I'll echo the others saying to find yourself a new director. If he's not into it, it won't get the attention it needs if it get's finished at all. That is, find a new one after talking. Politely let him know where you're at, what you're expecting and ask him if he can get it done. There's a real chance it may not have been communicated clearly. If not, no hard feelings. Let him know he's getting credit for the writing or whatever he's helped with so far and that you'll be hiring someone else for the project.

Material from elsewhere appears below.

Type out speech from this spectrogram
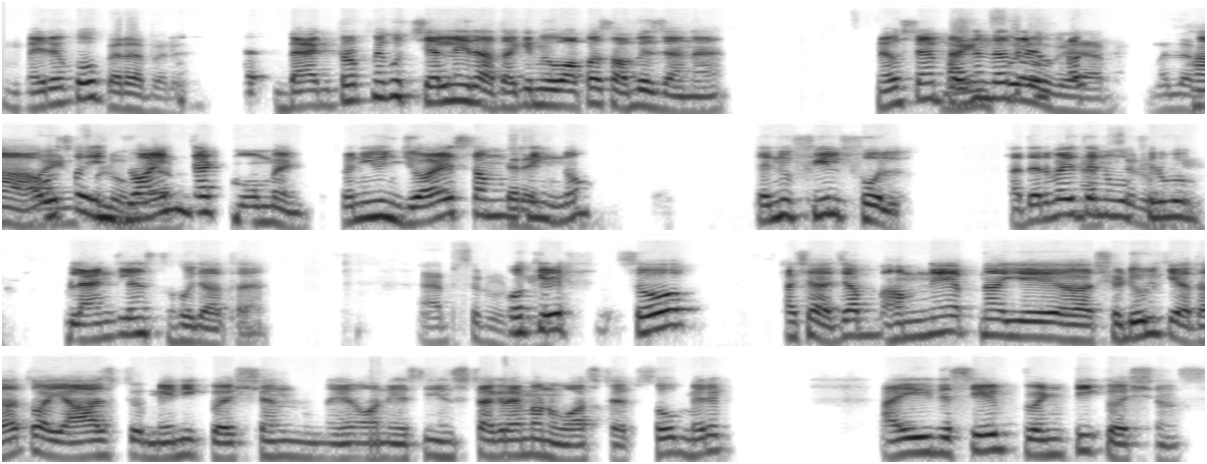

Don't burn a bridge. You obviously like the guy, even if he doesn't do this project he may be super committed to the next. I think it's true at any level, but especially the low/no budget level: you need people on the team who feel a sense of ownership of the project. When you own something, you do whatever it takes to make it happen. That's one of the main factors we consider when we ask people to be a part of our projects. We have have people at every level of the production "hierarchy" including PA's, AD's and camera ops who use the word "our movie" instead of "your movie" or "the movie" and the commitment and level of attention to detail you get out of them is amazing. Wouldn't trade it for anything.